> WHAT TO WORK ON
Would you mind restating all of the records word for word, skipping the pictures?

> Extracted data entries
◇ ◇ ◇ ◇

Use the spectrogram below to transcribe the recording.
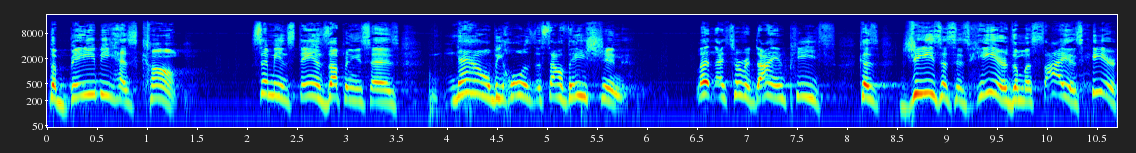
the baby has come. Simeon stands up and he says, Now, behold, is the salvation. Let thy servant die in peace, because Jesus is here, the Messiah is here.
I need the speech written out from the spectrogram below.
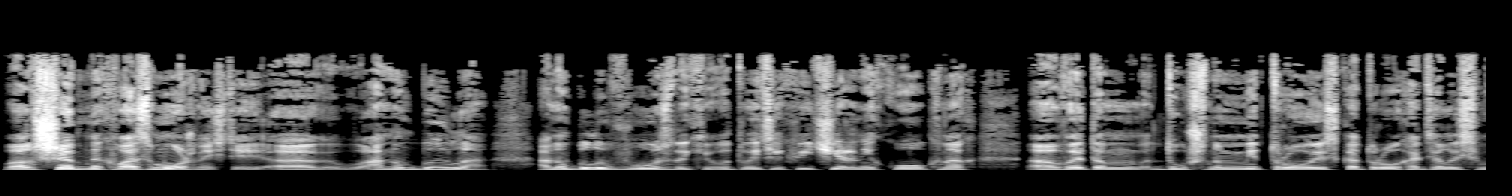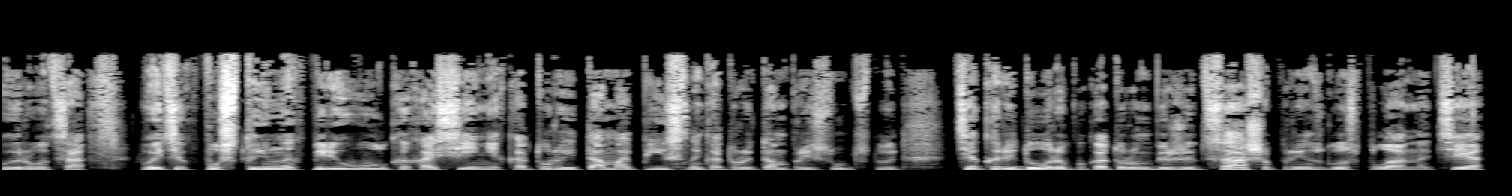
волшебных возможностей, э, оно было. Оно было в воздухе, вот в этих вечерних окнах, э, в этом душном метро, из которого хотелось вырваться, в этих пустынных переулках осенних, которые там описаны, которые там присутствуют, те коридоры, по которым бежит Саша, принц Госплана, те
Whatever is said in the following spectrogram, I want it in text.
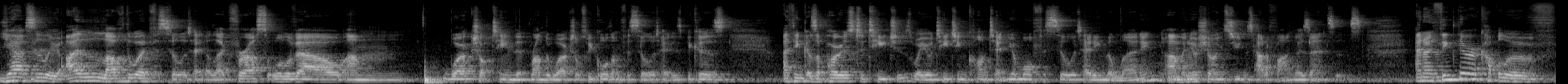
Yeah, absolutely. I love the word facilitator. Like for us, all of our um, workshop team that run the workshops, we call them facilitators because I think as opposed to teachers, where you're teaching content, you're more facilitating the learning um, and you're showing students how to find those answers. And I think there are a couple of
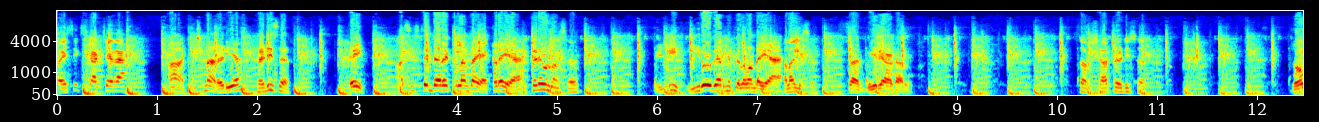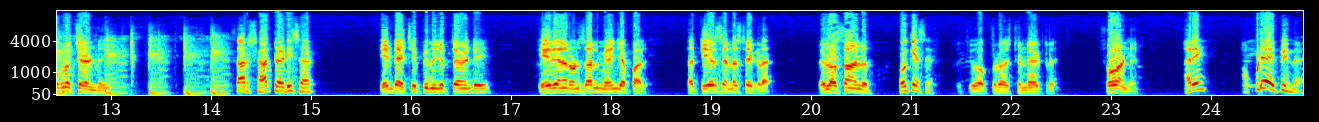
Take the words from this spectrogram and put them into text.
ఫైవ్ సిక్స్ కట్ చేయరా? కృష్ణ రెడీయా? Ready sir. ఏయ్ అసిస్టెంట్ డైరెక్టర్ అంతా ఎక్కడయ్యా? ఇక్కడే ఉన్నాం సార్. వెళ్ళి హీరో గారిని పిలవండి అయ్యా అలాగే సార్. సార్ మీరే ఆడాలి. Sir shot ready sir. జోకులు వచ్చాడండి. Sir shot ready sir. ఏంటి చెప్పింది చెప్తావేంటి? ఏదైనా రెండు సార్లు మేం చెప్పాలి. థర్టీ ఇయర్స్ ఇండస్ట్రీ ఇక్కడ. వెళ్ళి వస్తాం వెళ్ళు. Okay sir. ప్రతి ఒక్కడు అసిస్టెంట్ డైరెక్టర్ చూడండి. అరే అప్పుడే అయిపోయిందా?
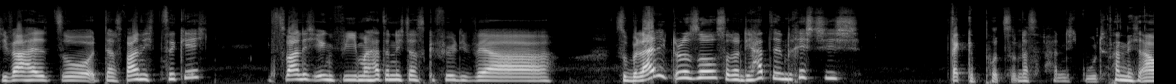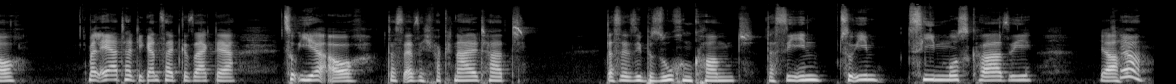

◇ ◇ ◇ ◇

> RESPONSE
Use the spectrogram below to transcribe the recording.
the baby has come. Simeon stands up and he says, Now, behold, is the salvation. Let thy servant die in peace, because Jesus is here, the Messiah is here.
I need the speech written out from the spectrogram below.
волшебных возможностей, э, оно было. Оно было в воздухе, вот в этих вечерних окнах, э, в этом душном метро, из которого хотелось вырваться, в этих пустынных переулках осенних, которые там описаны, которые там присутствуют, те коридоры, по которым бежит Саша, принц Госплана, те
Whatever is said in the following spectrogram, I want it in text.
Yeah, absolutely. I love the word facilitator. Like for us, all of our um, workshop team that run the workshops, we call them facilitators because I think as opposed to teachers, where you're teaching content, you're more facilitating the learning um, and you're showing students how to find those answers. And I think there are a couple of
Take the words from this spectrogram and put them into text.
ఫైవ్ సిక్స్ కట్ చేయరా? కృష్ణ రెడీయా? Ready sir. ఏయ్ అసిస్టెంట్ డైరెక్టర్ అంతా ఎక్కడయ్యా? ఇక్కడే ఉన్నాం సార్. వెళ్ళి హీరో గారిని పిలవండి అయ్యా అలాగే సార్. సార్ మీరే ఆడాలి. Sir shot ready sir. జోకులు వచ్చాడండి. Sir shot ready sir. ఏంటి చెప్పింది చెప్తావేంటి? ఏదైనా రెండు సార్లు మేం చెప్పాలి. థర్టీ ఇయర్స్ ఇండస్ట్రీ ఇక్కడ. వెళ్ళి వస్తాం వెళ్ళు. Okay sir. ప్రతి ఒక్కడు అసిస్టెంట్ డైరెక్టర్ చూడండి. అరే అప్పుడే అయిపోయిందా?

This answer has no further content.